Our protected species partners provide a range of vital resources, expertise, data, and even funding for activities to make important progress on recovery and conservation. We work alongside:
Academic Institutions: We look to academic institutions for their expertise in species biology, recovery, and conservation and to provide membership on technical working groups and advisory bodies as we implement the ESA and MMPA.
Non-Government Organizations: We work with non-government organizations to identify key resources and innovative approaches to recover and conserve protected species, including relying upon them for marine mammal and sea turtle stranding and entanglement response, among other things.
Private Sector: We partner with private companies to implement recovery actions, including commercial and recreational fisheries, the aquaculture industry, the whale watching industry, and oil and gas companies.
To support, produce, and ensure the best available science for managing living marine resources, we partner with a range of non-government organizations, including:
Center for Independent Experts: We support science quality assurance by helping fund the Center of Independent Experts. The Center reviews the agency’s science used for policy decisions. Reviews satisfy mandated peer review standards.
Partners in support of cooperative research: We fund cooperative research to foster coordination, cooperation, communication, and mutual respect among scientists, managers, and stakeholders as well as enhance the data upon which fishery management decisions are made.
Academic institutions: We support research at a number of academic institutions around the country to help provide the best available science in support of living marine resource management. We also help support faculty and students at academic institutions around the country to help train the next generation of NOAA Fisheries scientists.
Non-government organizations: Examples include the National Fish and Wildlife Foundation, Environmental Defense Fund, and Nature Conservancy.
Professional societies: We work with professional societies on a number of projects to improve science and coordination. Examples include the American Fisheries Society, Ecological Society of America, Association for Professional Observers, and Alaska Marine Safety Education Association.
We work with restoration partners across the country---from local community groups to national environmental groups---on the common goal to conserve habitat. Our partners help us to develop protection and restoration priorities, implement projects, and leverage significant additional funding and in-kind support. This results in far greater outcomes than we can achieve with NOAA funding alone. Some of our partners who work on a national and regional scale include: The Nature Conservancy, Restore America’s Estuaries, Ducks Unlimited, American Rivers, Trout Unlimited, and the National Fish Habitat Partnerships. Local partners include “friends of” groups, estuaries partnerships, and coastal advocacy organizations.
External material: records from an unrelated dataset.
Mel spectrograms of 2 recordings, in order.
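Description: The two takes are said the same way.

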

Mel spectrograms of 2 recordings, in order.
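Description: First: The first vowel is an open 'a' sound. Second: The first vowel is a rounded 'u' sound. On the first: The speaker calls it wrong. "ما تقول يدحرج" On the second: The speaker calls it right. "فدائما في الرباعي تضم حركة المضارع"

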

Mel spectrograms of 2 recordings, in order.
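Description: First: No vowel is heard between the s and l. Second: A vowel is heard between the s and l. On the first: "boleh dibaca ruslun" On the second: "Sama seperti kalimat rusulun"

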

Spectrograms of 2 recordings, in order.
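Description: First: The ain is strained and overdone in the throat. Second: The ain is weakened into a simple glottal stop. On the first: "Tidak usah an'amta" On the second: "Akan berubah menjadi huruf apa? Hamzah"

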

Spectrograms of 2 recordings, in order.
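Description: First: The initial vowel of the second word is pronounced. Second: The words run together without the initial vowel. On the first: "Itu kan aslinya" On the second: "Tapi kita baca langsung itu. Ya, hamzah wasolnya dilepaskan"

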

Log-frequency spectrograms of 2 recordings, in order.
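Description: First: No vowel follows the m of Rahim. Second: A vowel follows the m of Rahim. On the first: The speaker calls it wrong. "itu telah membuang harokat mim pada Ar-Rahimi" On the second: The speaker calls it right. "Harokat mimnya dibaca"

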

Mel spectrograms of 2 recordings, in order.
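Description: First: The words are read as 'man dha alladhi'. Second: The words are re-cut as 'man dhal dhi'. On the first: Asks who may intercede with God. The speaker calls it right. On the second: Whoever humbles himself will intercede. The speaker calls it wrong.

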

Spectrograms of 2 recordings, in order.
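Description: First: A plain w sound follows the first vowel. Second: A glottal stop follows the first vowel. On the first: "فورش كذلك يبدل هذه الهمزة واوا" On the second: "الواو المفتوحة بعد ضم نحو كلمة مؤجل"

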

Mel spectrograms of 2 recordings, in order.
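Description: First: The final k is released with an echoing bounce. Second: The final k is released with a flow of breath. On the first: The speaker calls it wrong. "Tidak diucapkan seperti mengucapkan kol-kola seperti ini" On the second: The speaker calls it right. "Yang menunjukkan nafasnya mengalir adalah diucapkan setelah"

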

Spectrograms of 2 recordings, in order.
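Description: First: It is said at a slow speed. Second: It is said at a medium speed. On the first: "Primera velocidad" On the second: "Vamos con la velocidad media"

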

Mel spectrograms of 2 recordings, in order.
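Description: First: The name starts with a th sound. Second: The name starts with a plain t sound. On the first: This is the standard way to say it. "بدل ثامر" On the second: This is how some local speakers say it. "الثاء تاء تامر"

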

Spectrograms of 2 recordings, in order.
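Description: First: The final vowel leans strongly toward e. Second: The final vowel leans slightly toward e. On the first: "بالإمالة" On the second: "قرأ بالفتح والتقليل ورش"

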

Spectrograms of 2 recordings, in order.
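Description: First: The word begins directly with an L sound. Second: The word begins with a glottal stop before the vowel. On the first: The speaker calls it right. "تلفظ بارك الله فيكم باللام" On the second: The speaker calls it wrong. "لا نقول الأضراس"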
We partner with numerous non-government organizations, such as World Wildlife Fund and Oceana, on law enforcement issues. We often participate in collaborative meetings with various stakeholders to discuss cooperative activities and develop broad-based collaborative strategies, which address issues that impact sustainable fisheries and protected species and the law abiding public that depends on these living marine resources.
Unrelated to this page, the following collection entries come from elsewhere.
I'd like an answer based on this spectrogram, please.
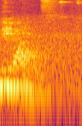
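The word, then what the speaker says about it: mnemonics: ंग this is लेमोनिस MS silent please this is called as निमोनिक्स निमोनिक्स जो है ना जैसे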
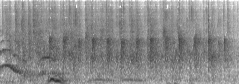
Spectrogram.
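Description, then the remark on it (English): Audience applause at a live performance night as the next act is introduced: dense, steady clapping that holds for about five seconds, with a few whoops and a sliding whistle-like cheer rising over it near the start. “So put your hands together for me.”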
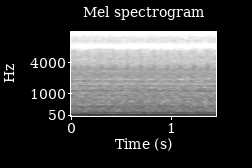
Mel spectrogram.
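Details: 1982 Toyota SR5 4x4 pickup that started then cut off; owner suspects the emissions control computer box: short stretch of low, smooth idle hum, steady with no stumble or dropout.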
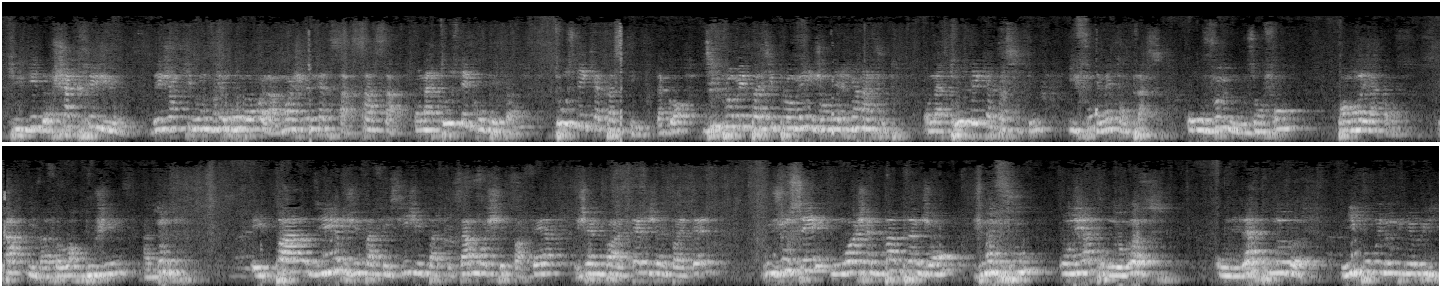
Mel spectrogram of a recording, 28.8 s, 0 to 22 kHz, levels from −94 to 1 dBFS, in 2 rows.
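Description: Damaged data in a compressed stream shows up as five short bursts at 3.05–3.09 s, 6.15–6.20 s, 8.29–8.31 s, 10.91–10.95 s and 14.38–14.43 s, each a brief chirp or blip of a few tens of milliseconds in the sound. At each point some bytes of the encoded file arrived wrong, so the decoder misread those frames, lost its place and had to hunt for the next valid frame header before clean audio resumed.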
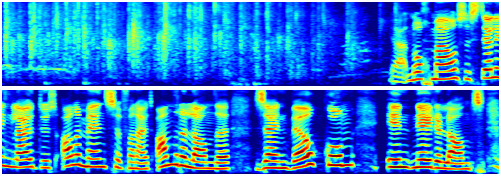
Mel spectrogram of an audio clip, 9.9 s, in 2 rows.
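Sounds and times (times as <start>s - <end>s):
audience at a Dutch debate event applauding: 0.0s - 3.7s
speech: 3.9s - 9.9s.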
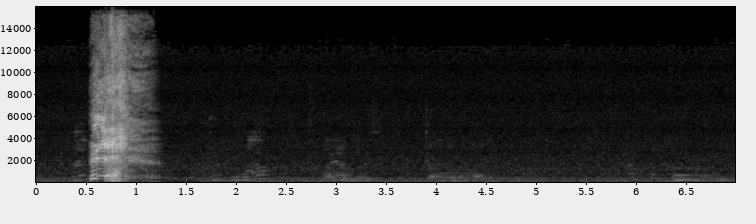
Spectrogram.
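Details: Person on the worst day of a cold sneezing into a handkerchief, some sneezes uncovered: a single loud, sharp sneeze, then quiet room noise with faint background sounds; sneeze.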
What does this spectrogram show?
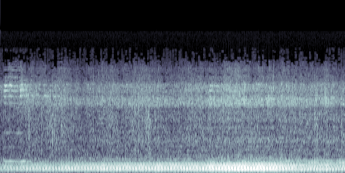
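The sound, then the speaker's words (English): A waiting taxicab's engine rumbles steadily, its low drone swelling slightly louder midway as the cab pulls away, then easing off a little toward the end. No voices. “Rather than risk detection by trailing the girl as Superman, Kent steps into a waiting taxicab and follows her.”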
We collaborate with various organizations on aquaculture outreach, disseminating scientific research and general aquaculture information to help coastal communities better understand the importance of aquaculture to our economy.